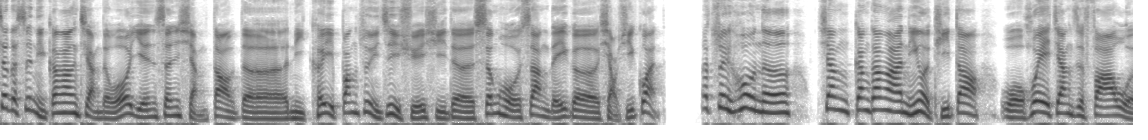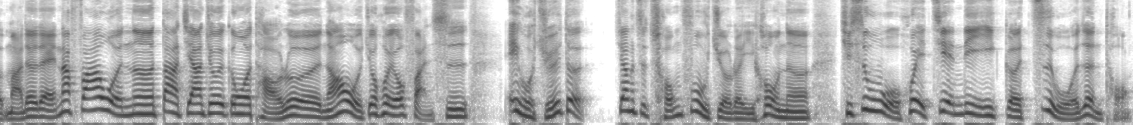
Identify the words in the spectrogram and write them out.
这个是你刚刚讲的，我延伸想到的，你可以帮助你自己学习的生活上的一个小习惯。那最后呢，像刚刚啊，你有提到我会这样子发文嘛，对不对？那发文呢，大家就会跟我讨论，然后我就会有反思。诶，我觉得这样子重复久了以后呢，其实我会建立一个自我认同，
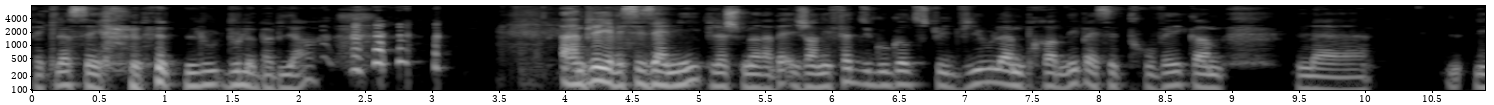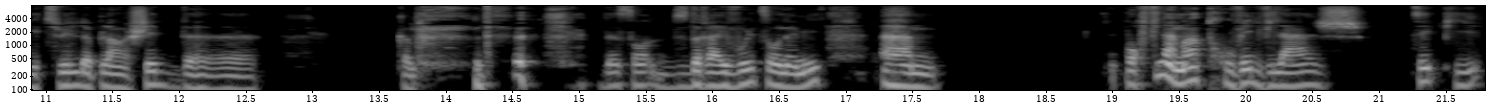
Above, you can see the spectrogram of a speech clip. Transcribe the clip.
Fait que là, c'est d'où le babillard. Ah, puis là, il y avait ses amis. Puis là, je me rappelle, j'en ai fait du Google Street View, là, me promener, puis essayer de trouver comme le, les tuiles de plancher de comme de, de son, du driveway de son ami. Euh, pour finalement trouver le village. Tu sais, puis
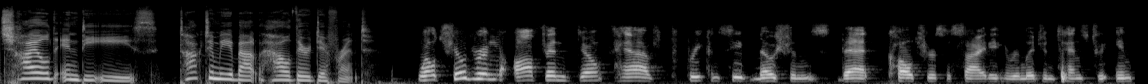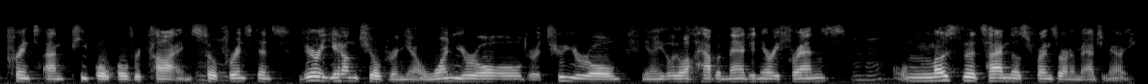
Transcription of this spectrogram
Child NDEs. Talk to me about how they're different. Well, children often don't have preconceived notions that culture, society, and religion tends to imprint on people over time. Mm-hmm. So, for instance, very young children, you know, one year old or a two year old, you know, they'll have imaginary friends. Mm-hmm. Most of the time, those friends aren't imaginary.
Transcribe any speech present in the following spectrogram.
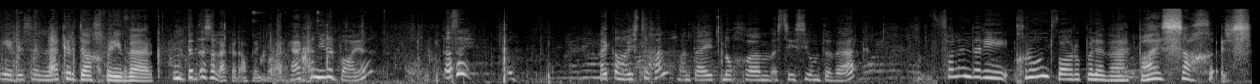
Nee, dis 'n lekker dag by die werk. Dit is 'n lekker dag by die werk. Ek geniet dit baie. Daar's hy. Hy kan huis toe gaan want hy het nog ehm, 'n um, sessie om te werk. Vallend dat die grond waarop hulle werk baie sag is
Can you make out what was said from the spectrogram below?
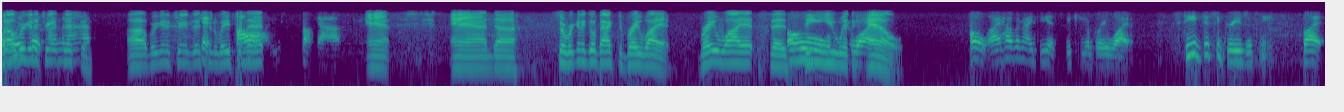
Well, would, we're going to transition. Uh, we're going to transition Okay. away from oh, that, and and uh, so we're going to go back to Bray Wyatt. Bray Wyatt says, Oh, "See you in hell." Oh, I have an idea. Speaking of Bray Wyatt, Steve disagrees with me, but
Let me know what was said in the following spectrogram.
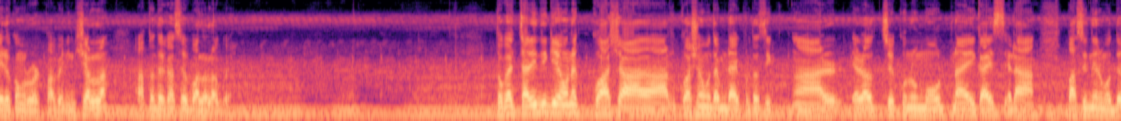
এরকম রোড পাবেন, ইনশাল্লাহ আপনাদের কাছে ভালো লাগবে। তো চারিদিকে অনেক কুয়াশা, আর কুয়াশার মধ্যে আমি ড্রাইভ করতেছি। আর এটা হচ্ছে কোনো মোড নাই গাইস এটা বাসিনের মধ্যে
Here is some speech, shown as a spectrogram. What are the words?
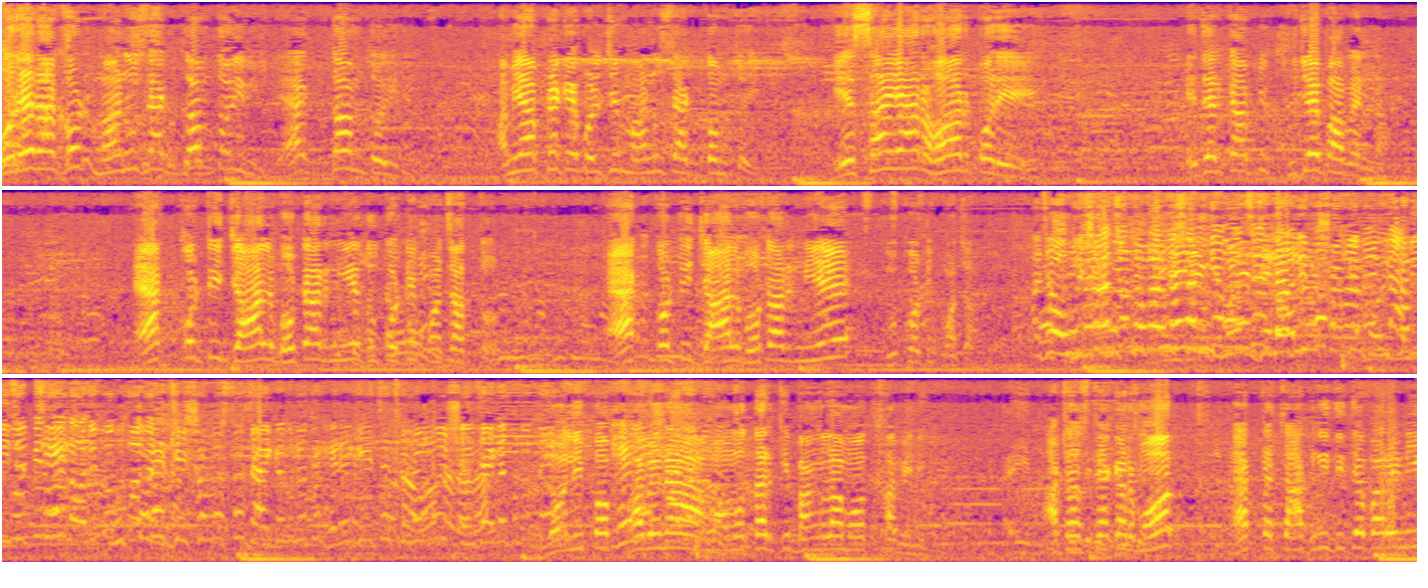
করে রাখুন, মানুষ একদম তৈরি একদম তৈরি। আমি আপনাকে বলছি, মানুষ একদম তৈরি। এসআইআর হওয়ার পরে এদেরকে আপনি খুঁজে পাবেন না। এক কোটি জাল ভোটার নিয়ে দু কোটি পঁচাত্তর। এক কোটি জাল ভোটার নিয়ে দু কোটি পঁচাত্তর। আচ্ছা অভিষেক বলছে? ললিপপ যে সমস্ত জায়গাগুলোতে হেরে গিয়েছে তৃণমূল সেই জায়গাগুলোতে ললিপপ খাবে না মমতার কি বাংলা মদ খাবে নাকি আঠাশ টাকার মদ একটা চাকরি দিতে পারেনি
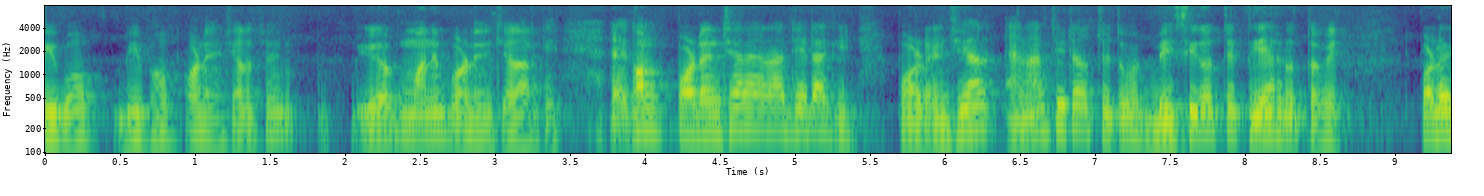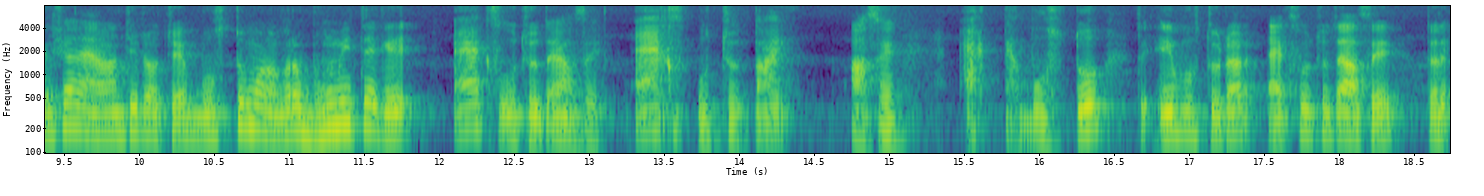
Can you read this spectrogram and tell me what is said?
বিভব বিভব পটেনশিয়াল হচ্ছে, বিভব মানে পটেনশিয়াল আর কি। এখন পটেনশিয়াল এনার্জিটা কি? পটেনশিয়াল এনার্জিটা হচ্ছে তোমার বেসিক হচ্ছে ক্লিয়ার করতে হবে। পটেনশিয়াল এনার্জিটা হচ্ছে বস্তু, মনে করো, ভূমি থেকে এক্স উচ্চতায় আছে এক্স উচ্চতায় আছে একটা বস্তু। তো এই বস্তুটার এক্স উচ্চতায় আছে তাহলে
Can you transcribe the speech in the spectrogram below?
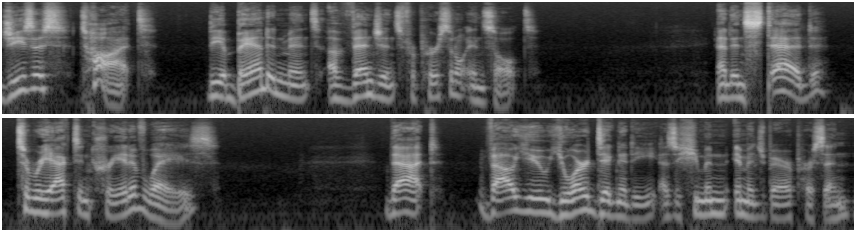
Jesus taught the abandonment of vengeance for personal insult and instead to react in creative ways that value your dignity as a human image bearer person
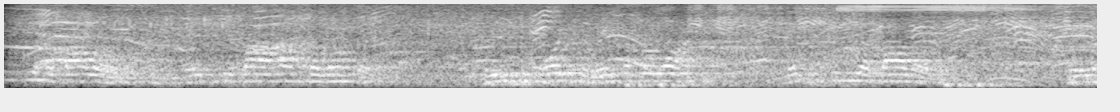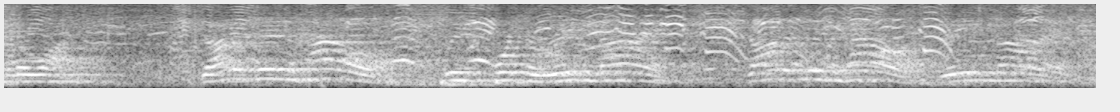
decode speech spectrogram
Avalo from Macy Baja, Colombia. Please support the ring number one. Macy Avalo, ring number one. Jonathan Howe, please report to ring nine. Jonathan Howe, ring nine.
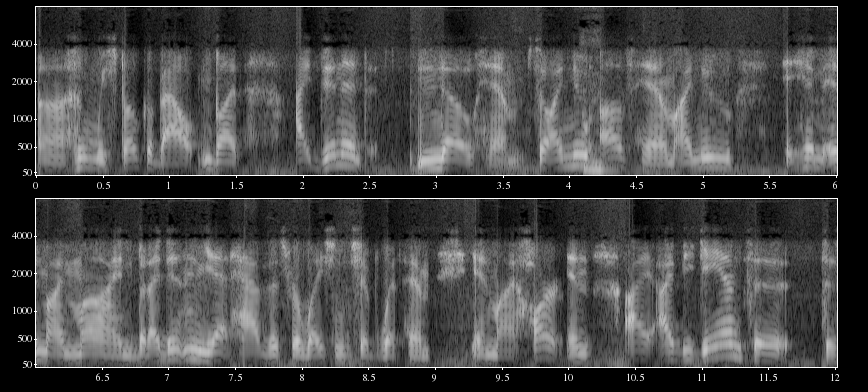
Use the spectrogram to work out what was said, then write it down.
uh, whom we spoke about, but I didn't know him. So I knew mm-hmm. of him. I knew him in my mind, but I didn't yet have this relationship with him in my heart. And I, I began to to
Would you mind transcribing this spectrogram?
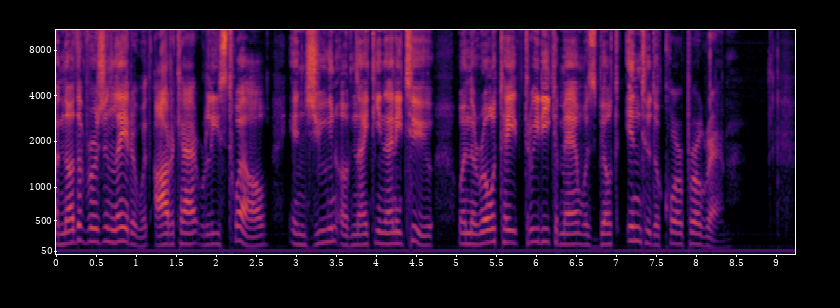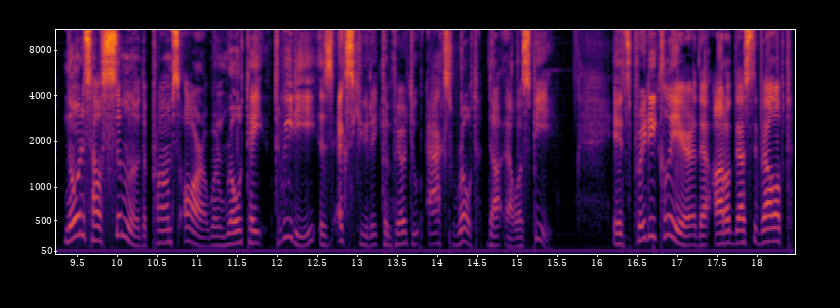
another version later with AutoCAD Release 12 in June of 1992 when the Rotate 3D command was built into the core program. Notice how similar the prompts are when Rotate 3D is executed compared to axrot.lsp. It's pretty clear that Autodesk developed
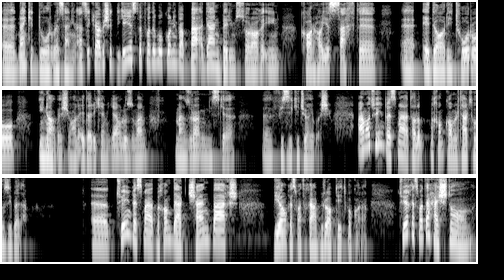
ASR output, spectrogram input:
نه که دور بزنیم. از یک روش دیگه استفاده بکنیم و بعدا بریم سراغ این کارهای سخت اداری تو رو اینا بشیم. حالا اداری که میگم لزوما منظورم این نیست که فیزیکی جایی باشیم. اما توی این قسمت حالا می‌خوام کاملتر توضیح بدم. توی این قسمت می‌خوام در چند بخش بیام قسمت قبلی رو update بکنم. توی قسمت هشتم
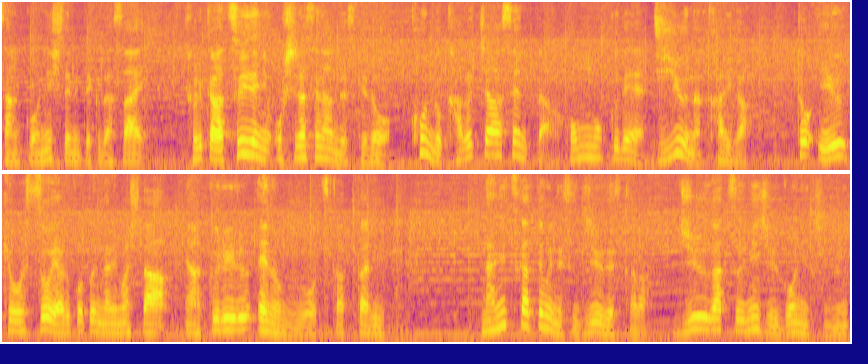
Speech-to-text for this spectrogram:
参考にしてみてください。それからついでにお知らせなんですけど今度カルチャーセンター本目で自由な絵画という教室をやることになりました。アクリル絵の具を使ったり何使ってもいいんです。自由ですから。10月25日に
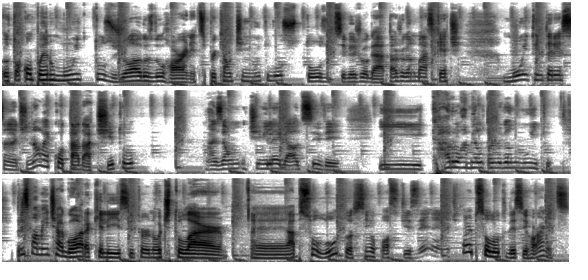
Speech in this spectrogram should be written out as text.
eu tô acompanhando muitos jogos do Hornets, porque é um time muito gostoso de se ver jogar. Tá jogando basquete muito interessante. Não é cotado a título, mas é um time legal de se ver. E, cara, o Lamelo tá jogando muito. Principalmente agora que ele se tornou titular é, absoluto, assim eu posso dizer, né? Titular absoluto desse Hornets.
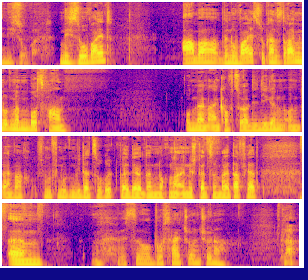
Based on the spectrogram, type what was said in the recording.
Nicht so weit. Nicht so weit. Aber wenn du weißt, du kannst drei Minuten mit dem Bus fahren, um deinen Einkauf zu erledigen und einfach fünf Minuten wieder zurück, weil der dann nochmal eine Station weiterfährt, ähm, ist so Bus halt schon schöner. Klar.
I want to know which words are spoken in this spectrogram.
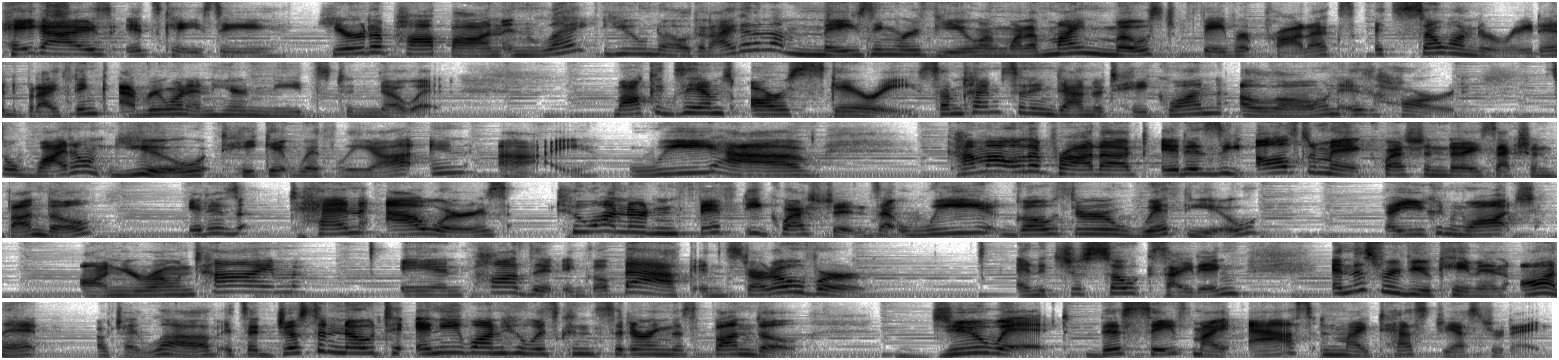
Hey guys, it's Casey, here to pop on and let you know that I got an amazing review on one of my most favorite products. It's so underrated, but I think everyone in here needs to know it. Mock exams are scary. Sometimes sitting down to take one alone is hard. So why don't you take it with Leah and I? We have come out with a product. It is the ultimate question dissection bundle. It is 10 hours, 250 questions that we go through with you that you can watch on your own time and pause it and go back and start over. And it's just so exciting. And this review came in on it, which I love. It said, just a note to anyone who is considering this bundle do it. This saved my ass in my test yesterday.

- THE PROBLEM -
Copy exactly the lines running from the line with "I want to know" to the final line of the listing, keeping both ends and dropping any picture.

- TASK OUTPUT -
I want to know which words are spoken in this spectrogram.
Hey guys, it's Casey, here to pop on and let you know that I got an amazing review on one of my most favorite products. It's so underrated, but I think everyone in here needs to know it. Mock exams are scary. Sometimes sitting down to take one alone is hard. So why don't you take it with Leah and I? We have come out with a product. It is the ultimate question dissection bundle. It is 10 hours, 250 questions that we go through with you that you can watch on your own time and pause it and go back and start over. And it's just so exciting. And this review came in on it, which I love. It said, just a note to anyone who is considering this bundle do it. This saved my ass in my test yesterday.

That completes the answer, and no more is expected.